* [MATERIAL PROVIDED]

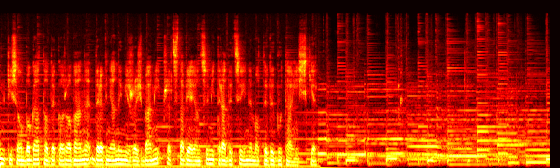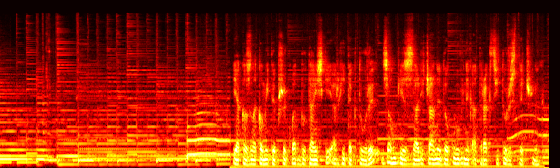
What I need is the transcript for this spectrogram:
Budynki są bogato dekorowane drewnianymi rzeźbami przedstawiającymi tradycyjne motywy butańskie. Jako znakomity przykład butańskiej architektury, ząb jest zaliczany do głównych atrakcji turystycznych.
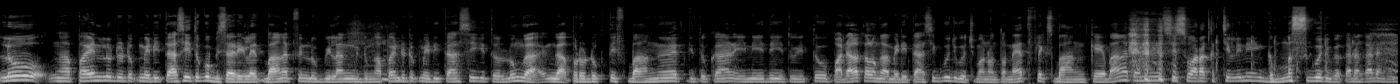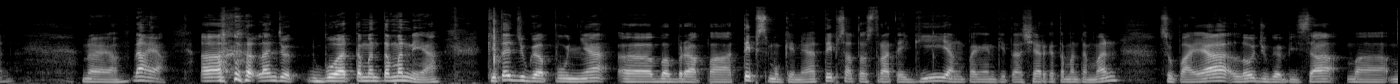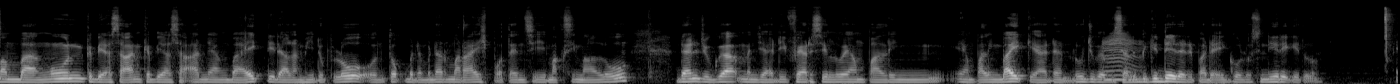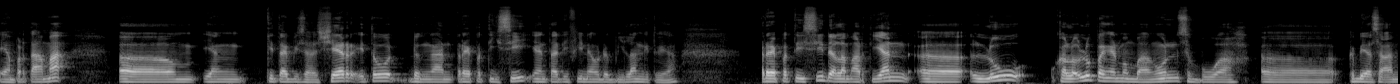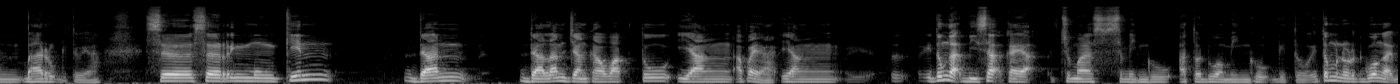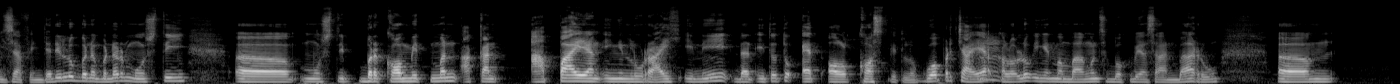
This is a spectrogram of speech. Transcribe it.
lu ngapain lu duduk meditasi? Itu gue bisa relate banget Vin. Lu bilang gitu ngapain duduk meditasi? Gitu. Lu nggak nggak produktif banget gitu kan ini ini itu itu. Padahal kalau nggak meditasi gue juga cuma nonton Netflix. Bangke banget emang si suara kecil ini gemes gue juga kadang-kadang nah ya. Nah ya. Uh, lanjut. Buat temen-temen nih ya kita juga punya uh, beberapa tips mungkin ya, tips atau strategi yang pengen kita share ke teman-teman supaya lo juga bisa me membangun kebiasaan-kebiasaan yang baik di dalam hidup lo untuk benar-benar meraih potensi maksimal lo dan juga menjadi versi lo yang paling yang paling baik ya dan lo juga hmm. bisa lebih gede daripada ego lo sendiri gitu loh. Yang pertama um, yang kita bisa share itu dengan repetisi yang tadi Vina udah bilang gitu ya. Repetisi dalam artian uh, lu kalau lu pengen membangun sebuah uh, kebiasaan baru gitu ya, sesering mungkin dan dalam jangka waktu yang apa ya, yang itu nggak bisa kayak cuma seminggu atau dua minggu gitu. Itu menurut gua nggak bisa, Vin. Jadi lu bener-bener mesti uh, mesti berkomitmen akan apa yang ingin lu raih ini dan itu tuh at all cost gitu loh. Gue percaya hmm. kalau lu ingin membangun sebuah kebiasaan baru, um,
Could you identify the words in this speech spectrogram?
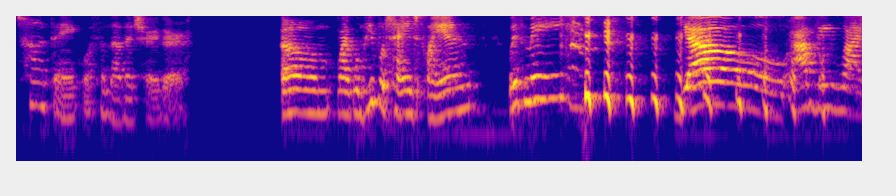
trying to think what's another trigger um like when people change plans with me yo i'll be like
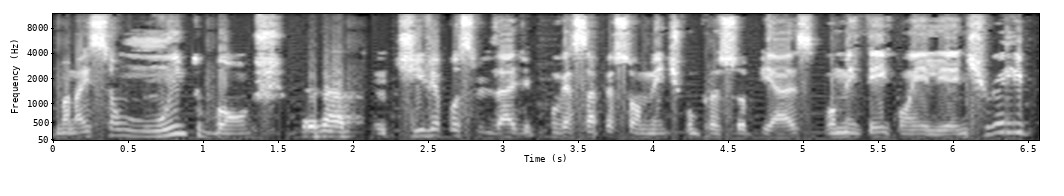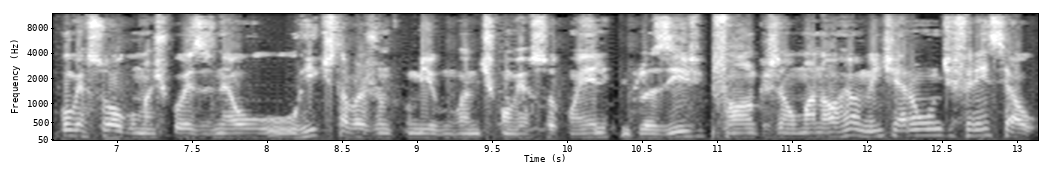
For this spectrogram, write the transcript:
Os manuais são muito bons. Exato. Eu tive a possibilidade de conversar pessoalmente com o professor Piazzi, comentei com ele. Gente, ele conversou algumas coisas, né? O, o Rick estava junto comigo quando a gente conversou com ele, inclusive, falando que o manual realmente era um diferencial.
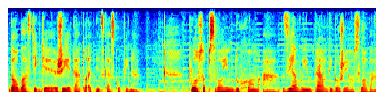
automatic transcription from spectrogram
do oblasti, kde žije táto etnická skupina. Pôsob svojim duchom a zjavuj im pravdy Božieho slova.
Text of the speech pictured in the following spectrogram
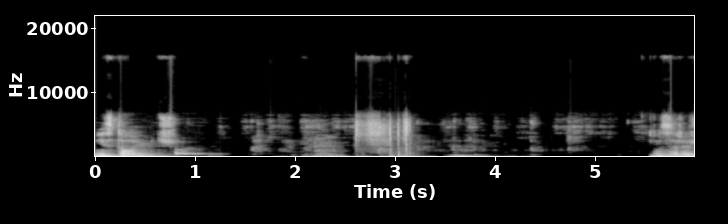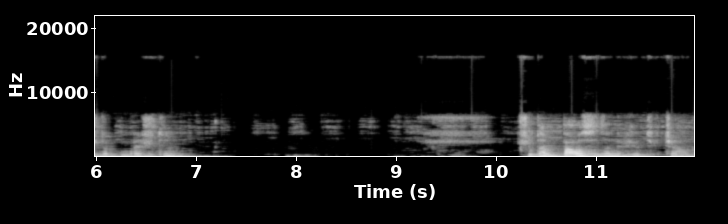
Install Image. Зарежда по мрежата. Ще дам пауза, да не ви отикчавам.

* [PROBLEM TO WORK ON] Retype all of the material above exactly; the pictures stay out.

* [ANSWER SECTION]
What I need is the transcript for this spectrogram:
Budynki są bogato dekorowane drewnianymi rzeźbami przedstawiającymi tradycyjne motywy butańskie. Jako znakomity przykład butańskiej architektury, ząb jest zaliczany do głównych atrakcji turystycznych.
This is a spectrogram of speech. Transcribe it.
lu ngapain lu duduk meditasi? Itu gue bisa relate banget Vin. Lu bilang gitu ngapain duduk meditasi? Gitu. Lu nggak nggak produktif banget gitu kan ini ini itu itu. Padahal kalau nggak meditasi gue juga cuma nonton Netflix. Bangke banget emang si suara kecil ini gemes gue juga kadang-kadang nah ya. Nah ya. Uh, lanjut. Buat temen-temen nih ya kita juga punya uh, beberapa tips mungkin ya, tips atau strategi yang pengen kita share ke teman-teman supaya lo juga bisa me membangun kebiasaan-kebiasaan yang baik di dalam hidup lo untuk benar-benar meraih potensi maksimal lo dan juga menjadi versi lo yang paling yang paling baik ya dan lo juga hmm. bisa lebih gede daripada ego lo sendiri gitu loh. Yang pertama um, yang kita bisa share itu dengan repetisi yang tadi Vina udah bilang gitu ya. Repetisi dalam artian uh, lu kalau lu pengen membangun sebuah uh, kebiasaan baru gitu ya, sesering mungkin dan dalam jangka waktu yang apa ya, yang itu nggak bisa kayak cuma seminggu atau dua minggu gitu. Itu menurut gua nggak bisa, Vin. Jadi lu bener-bener mesti uh, mesti berkomitmen akan apa yang ingin lu raih ini dan itu tuh at all cost gitu loh. Gue percaya hmm. kalau lu ingin membangun sebuah kebiasaan baru, um,
Could you identify the words in this speech spectrogram?
trying to think what's another trigger um like when people change plans with me yo i'll be like
For this spectrogram, write the transcript:
Os manuais são muito bons. Exato. Eu tive a possibilidade de conversar pessoalmente com o professor Piazzi, comentei com ele. Gente, ele conversou algumas coisas, né? O, o Rick estava junto comigo quando a gente conversou com ele, inclusive, falando que o manual realmente era um diferencial.
automatic transcription from spectrogram
do oblasti, kde žije táto etnická skupina. Pôsob svojim duchom a zjavuj im pravdy Božieho slova.
Text of the speech pictured in the following spectrogram
Install Image. Зарежда по мрежата. Ще дам пауза, да не ви отикчавам.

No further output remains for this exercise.